For the first Cubs to Oshkosh event five years ago, to celebrate the seventy-fifth anniversary of the iconic Piper Cub on July 22, 2012, the weather was mostly sunny—with temperatures topping 100 degrees Fahrenheit. Leading up to the eightieth anniversary event on Sunday, July 23, however, the weather was much cooler—and a lot wetter, stopping some pilots no more than 30 miles away from Hartford, Wisconsin, and causing others to reverse course while still hundreds of miles away.
Although Cubs 2 Oshkosh organizers were hoping for 80 Piper Cubs to gather at Hartford Municipal Airport by July 22, before departing early on July 23 for EAA AirVenture at Wittman Regional Airport in Oshkosh—and advance registrations supported that quantity—a total of 43 Cubs made the journey.

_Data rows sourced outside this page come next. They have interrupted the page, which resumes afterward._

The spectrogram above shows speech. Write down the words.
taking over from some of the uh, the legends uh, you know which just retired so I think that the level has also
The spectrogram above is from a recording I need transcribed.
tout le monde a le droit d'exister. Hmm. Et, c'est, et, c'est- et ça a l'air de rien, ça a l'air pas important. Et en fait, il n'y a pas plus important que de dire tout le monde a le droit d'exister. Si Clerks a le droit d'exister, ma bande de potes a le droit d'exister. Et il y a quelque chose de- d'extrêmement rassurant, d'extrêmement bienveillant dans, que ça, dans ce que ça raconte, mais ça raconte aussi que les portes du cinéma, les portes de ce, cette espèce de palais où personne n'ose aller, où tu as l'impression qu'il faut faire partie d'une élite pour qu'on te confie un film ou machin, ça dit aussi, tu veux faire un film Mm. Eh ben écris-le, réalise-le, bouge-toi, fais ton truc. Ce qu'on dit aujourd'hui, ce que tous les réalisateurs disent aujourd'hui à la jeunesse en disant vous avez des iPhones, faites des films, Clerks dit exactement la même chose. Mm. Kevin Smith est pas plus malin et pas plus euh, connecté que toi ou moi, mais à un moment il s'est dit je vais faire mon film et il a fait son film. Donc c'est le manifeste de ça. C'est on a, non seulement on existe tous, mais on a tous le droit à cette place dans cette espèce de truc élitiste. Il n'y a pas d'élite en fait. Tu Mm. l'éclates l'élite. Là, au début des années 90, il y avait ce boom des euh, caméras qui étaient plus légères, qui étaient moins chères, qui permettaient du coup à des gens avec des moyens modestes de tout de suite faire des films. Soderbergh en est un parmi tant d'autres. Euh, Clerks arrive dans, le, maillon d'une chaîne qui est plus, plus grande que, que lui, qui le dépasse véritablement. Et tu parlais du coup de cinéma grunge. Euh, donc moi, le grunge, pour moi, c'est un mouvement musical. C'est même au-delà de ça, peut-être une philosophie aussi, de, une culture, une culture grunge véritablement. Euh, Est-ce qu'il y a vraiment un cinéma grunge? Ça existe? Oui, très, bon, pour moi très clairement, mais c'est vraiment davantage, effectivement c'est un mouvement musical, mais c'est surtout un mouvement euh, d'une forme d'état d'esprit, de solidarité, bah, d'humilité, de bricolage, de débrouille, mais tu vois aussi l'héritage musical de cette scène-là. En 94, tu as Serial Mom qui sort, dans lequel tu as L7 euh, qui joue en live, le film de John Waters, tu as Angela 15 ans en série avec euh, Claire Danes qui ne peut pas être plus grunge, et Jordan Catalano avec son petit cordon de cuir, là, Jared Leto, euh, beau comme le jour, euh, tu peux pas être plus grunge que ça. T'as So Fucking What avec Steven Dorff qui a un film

Low clouds lifted early in the afternoon of July 22, allowing a late influx of arrivals to Hartford.
At AirVenture, the Cubs are parked together along the flightline on rows 67 to 74, and most pilots were planning to stay most of the week—although as cross-country travelers in an airplane like the Cub, they’ll also start looking at the weather a few days ahead of their planned departure, in case an earlier departure needs to be considered.
Organizers were pleased with the number of aircraft that made it to Hartford. “That’s a very good turnout, especially considering how poor the weather’s been the last couple of days,” said Steve Krog, who operates the Cub Club as well as the Cub Air Flight LLC flight school at Hartford.
Organizing a repeat wasn’t too difficult, Krog said, adding that five years ago, there was some reluctance to allow a mass arrival of very slow-flying tailwheel aircraft. “It went so smooth five years ago, they couldn’t believe it,” he noted.
The Cub arrival was not the only such event complicated by weather. At 1:06 p.m. local time on July 22, EAA Tweeted, “Bonanzas delayed by weather, no update at this time.”
Glen Tinckler of Calgary, Alberta, Canada, flew to Wisconsin for the event with two other Canadian Cub owners. He said the trip to Hartford took almost 19 flight hours.
Tinckler is a new pilot who has owned his 1947 Cub for two years. “I just got my license in it last fall, so this is hands-down the most cross-country flying I’ve done,” said Tinckler, who now has about 130 hours in the airplane.
“I used to fly in a Cub with my dad, when I was 10 years old,” and because of that, Tinckler had always wanted to learn to fly in a Cub. “It just took me a while to follow through.”
His dad is now in his 80s and stopped flying a few years ago, but Tinckler enjoys taking him aloft when he can—although his dad lives in another province, so flying him becomes a special occasion. “That’s quite fun. It’s like it’s come full circle.”
The first J-3 was built in Piper’s Lock Haven, Pennsylvania, plant on October 8, 1937, and likely would have made its first half-hour test flight that Friday—or soon thereafter, if it was finished late in the day. Look for an article on the eightieth anniversary event in an upcoming issue of AOPA Pilot.